#### SUPPLIED RECORDS:
┄┄┄┄┄┄┄┄┄┄┄┄┄┄┄┄┄┄┄┄
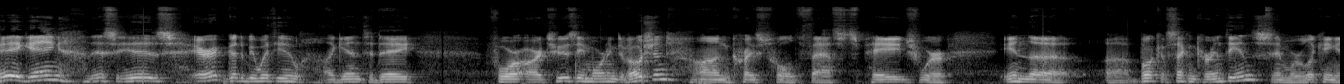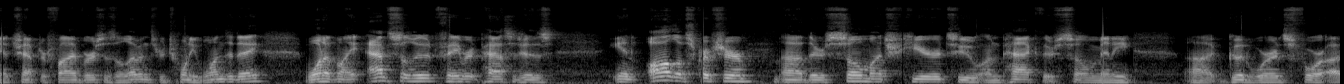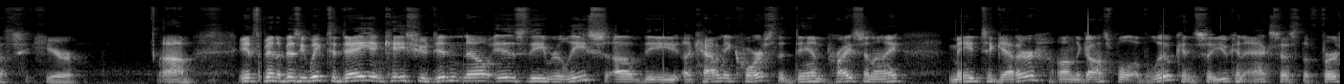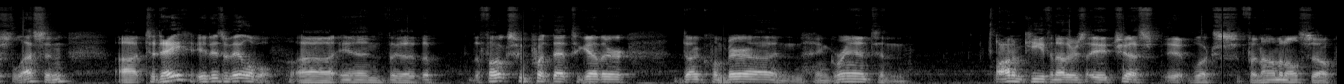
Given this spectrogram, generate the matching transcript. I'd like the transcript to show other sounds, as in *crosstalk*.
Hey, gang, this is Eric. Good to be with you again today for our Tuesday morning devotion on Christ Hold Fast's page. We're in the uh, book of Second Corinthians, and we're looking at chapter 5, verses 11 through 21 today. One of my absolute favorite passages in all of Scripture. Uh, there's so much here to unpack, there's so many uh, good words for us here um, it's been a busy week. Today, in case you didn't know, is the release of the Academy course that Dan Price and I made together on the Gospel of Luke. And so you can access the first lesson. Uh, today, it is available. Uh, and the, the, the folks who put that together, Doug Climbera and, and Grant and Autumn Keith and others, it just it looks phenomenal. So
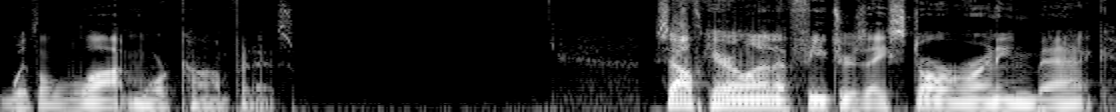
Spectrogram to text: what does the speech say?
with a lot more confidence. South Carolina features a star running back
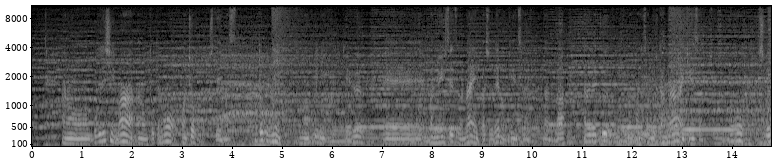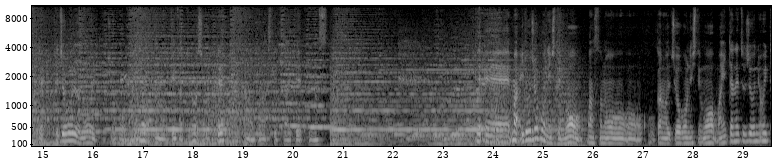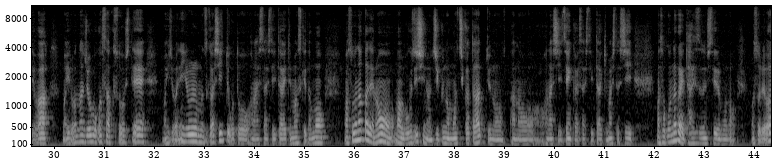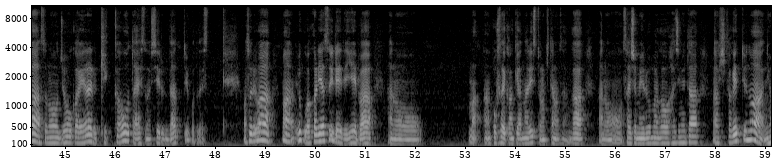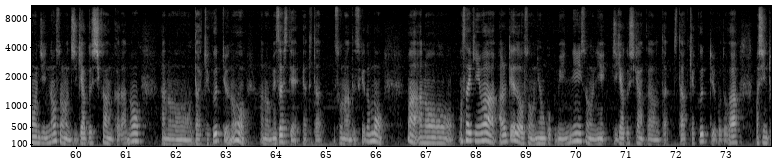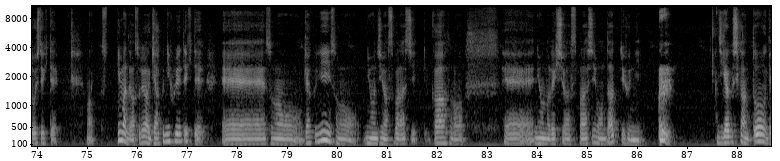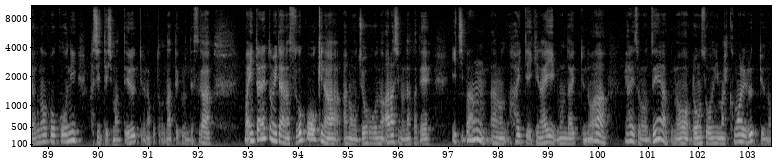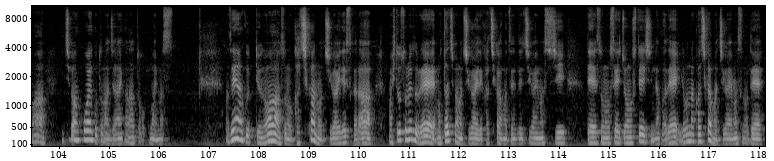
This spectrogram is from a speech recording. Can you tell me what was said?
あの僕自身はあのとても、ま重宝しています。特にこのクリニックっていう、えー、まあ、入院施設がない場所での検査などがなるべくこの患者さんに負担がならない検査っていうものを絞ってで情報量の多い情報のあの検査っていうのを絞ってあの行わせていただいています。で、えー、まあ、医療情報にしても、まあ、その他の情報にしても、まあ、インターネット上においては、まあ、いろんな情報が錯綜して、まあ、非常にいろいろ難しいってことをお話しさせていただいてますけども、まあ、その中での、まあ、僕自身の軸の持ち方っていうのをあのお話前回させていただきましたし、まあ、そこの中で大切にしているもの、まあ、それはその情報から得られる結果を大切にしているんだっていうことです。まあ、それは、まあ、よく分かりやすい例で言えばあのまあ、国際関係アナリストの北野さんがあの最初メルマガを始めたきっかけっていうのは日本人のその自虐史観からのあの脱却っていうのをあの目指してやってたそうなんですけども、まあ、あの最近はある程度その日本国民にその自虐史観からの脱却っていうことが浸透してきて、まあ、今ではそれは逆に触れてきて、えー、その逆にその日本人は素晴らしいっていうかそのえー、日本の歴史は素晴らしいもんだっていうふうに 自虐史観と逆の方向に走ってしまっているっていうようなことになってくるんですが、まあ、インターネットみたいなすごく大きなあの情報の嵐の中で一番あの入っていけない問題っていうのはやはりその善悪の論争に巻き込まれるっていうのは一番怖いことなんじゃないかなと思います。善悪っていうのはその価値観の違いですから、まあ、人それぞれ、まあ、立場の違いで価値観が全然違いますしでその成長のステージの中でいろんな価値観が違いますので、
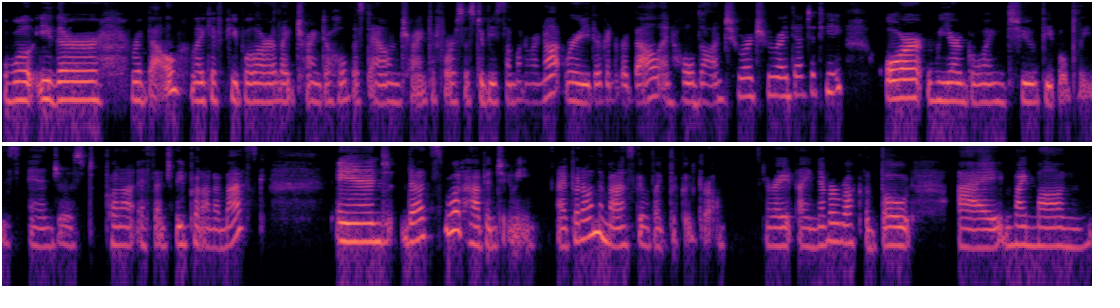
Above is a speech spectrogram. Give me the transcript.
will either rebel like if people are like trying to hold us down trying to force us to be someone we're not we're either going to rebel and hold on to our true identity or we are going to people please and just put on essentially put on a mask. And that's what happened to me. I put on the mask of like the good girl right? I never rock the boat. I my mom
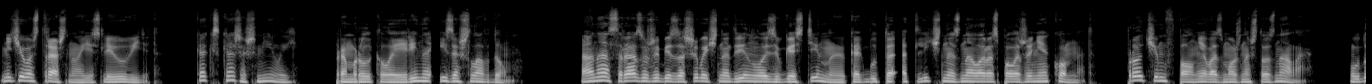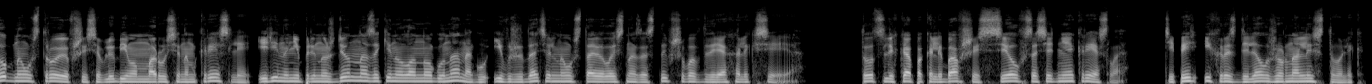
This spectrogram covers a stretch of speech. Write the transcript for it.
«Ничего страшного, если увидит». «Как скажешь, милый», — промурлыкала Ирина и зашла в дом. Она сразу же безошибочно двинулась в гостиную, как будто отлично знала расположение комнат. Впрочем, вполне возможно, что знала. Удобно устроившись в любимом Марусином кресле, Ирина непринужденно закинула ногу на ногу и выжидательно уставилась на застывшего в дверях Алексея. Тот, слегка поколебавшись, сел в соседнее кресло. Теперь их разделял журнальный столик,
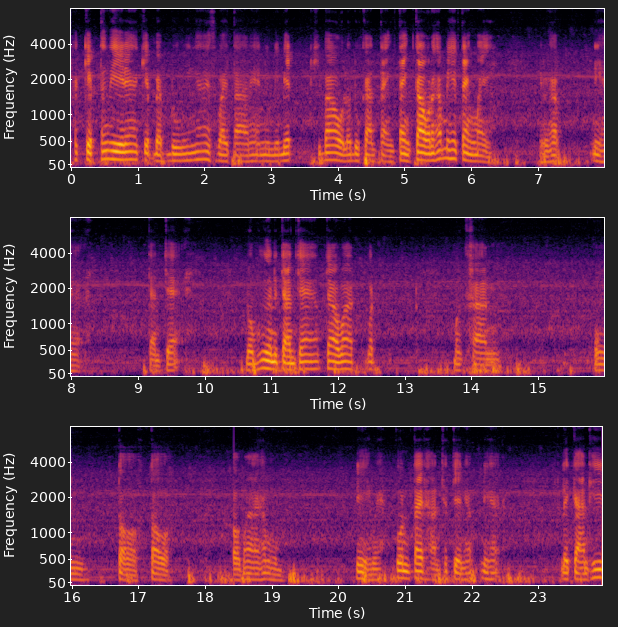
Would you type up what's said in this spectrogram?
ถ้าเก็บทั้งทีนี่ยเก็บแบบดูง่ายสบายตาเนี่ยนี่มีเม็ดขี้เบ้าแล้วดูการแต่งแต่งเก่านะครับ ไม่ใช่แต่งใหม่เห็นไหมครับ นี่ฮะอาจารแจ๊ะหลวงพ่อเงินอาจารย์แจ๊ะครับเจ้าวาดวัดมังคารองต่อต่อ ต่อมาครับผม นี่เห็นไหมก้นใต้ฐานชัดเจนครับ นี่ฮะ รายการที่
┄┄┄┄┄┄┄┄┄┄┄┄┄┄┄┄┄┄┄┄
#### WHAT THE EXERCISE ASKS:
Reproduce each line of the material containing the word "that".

#### OUTPUT OF THE EXERCISE:
Hey, gang, this is Eric. Good to be with you again today for our Tuesday morning devotion on Christ Hold Fast's page. We're in the uh, book of Second Corinthians, and we're looking at chapter 5, verses 11 through 21 today. One of my absolute favorite passages in all of Scripture. Uh, there's so much here to unpack, there's so many uh, good words for us here um, it's been a busy week. Today, in case you didn't know, is the release of the Academy course that Dan Price and I made together on the Gospel of Luke. And so you can access the first lesson. Uh, today, it is available. Uh, and the, the, the folks who put that together, Doug Climbera and, and Grant and Autumn Keith and others, it just it looks phenomenal. So
will either rebel like if people are like trying to hold us down trying to force us to be someone we're not we're either going to rebel and hold on to our true identity or we are going to people please and just put on essentially put on a mask. And that's what happened to me. I put on the mask of like the good girl right? I never rock the boat. I my mom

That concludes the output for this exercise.